— Input for this task —
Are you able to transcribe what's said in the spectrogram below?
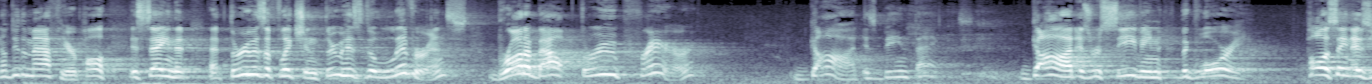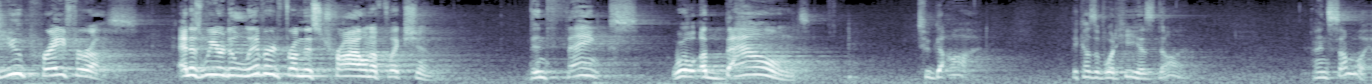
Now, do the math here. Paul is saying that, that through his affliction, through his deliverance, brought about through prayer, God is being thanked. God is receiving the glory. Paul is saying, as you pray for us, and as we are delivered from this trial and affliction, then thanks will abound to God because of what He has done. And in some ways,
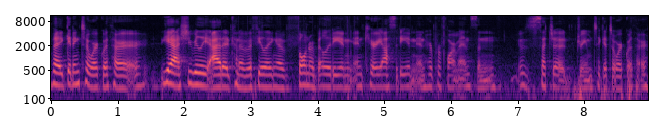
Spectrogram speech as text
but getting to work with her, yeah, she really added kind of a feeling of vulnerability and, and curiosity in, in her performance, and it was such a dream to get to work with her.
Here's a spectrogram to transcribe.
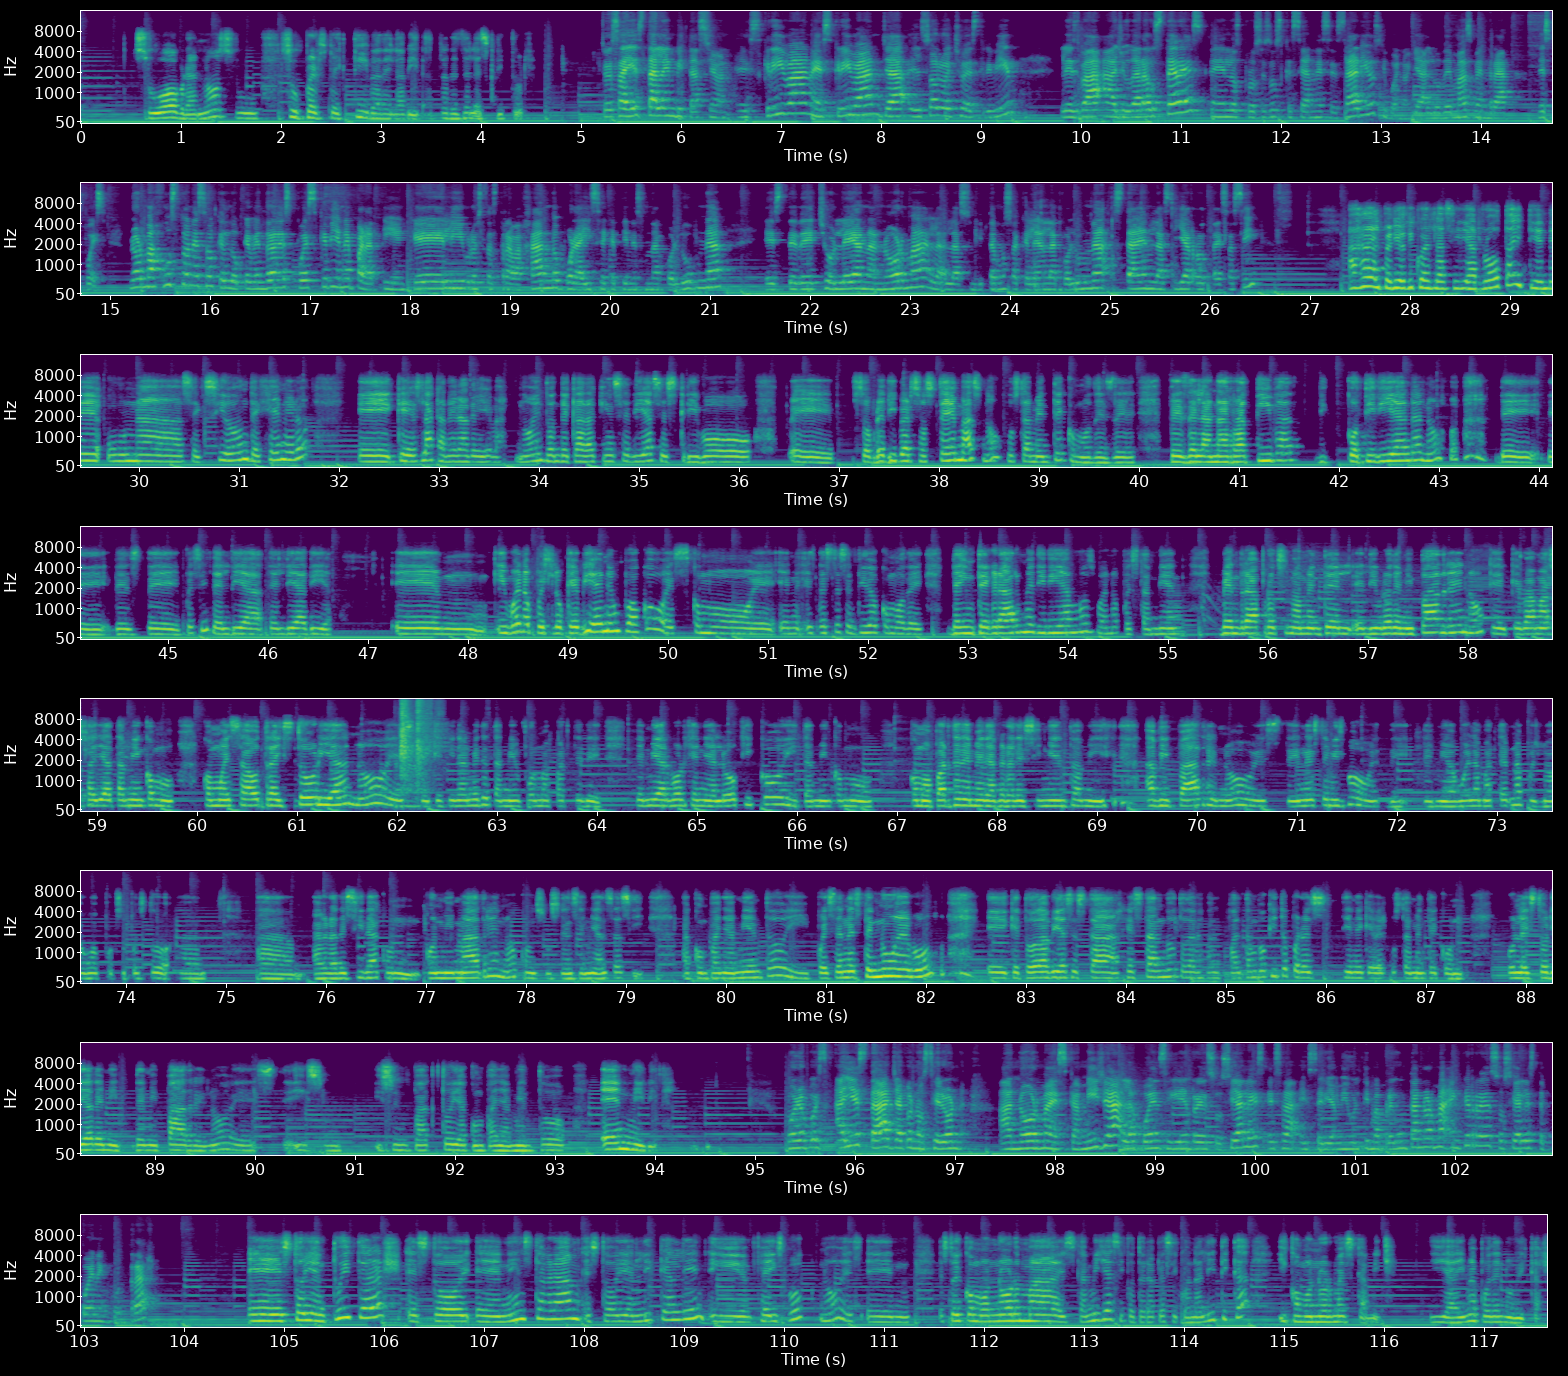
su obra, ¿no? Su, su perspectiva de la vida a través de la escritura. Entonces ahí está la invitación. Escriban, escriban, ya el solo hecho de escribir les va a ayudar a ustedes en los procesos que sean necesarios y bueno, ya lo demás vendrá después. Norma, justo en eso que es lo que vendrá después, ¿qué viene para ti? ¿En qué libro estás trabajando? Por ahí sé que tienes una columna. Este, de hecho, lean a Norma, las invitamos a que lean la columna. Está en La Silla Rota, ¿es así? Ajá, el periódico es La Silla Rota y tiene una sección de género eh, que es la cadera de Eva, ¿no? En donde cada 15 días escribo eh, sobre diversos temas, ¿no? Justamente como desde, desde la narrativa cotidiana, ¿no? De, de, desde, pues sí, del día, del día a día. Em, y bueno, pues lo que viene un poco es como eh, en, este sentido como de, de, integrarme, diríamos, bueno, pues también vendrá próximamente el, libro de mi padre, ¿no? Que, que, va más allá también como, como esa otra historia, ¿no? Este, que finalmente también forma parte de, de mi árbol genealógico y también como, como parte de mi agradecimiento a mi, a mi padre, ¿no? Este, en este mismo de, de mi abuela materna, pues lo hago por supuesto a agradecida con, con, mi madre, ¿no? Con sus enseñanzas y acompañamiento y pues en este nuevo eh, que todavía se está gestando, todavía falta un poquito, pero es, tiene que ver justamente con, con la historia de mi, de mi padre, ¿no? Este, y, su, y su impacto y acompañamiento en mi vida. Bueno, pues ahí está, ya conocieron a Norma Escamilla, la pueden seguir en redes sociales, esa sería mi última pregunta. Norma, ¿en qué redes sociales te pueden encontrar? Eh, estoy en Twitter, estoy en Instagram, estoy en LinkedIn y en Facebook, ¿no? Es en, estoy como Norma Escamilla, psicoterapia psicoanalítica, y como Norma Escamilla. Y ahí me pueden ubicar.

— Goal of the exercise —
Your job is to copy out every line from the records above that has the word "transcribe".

— Answer section —
Are you able to transcribe what's said in the spectrogram below?
Here's a spectrogram to transcribe.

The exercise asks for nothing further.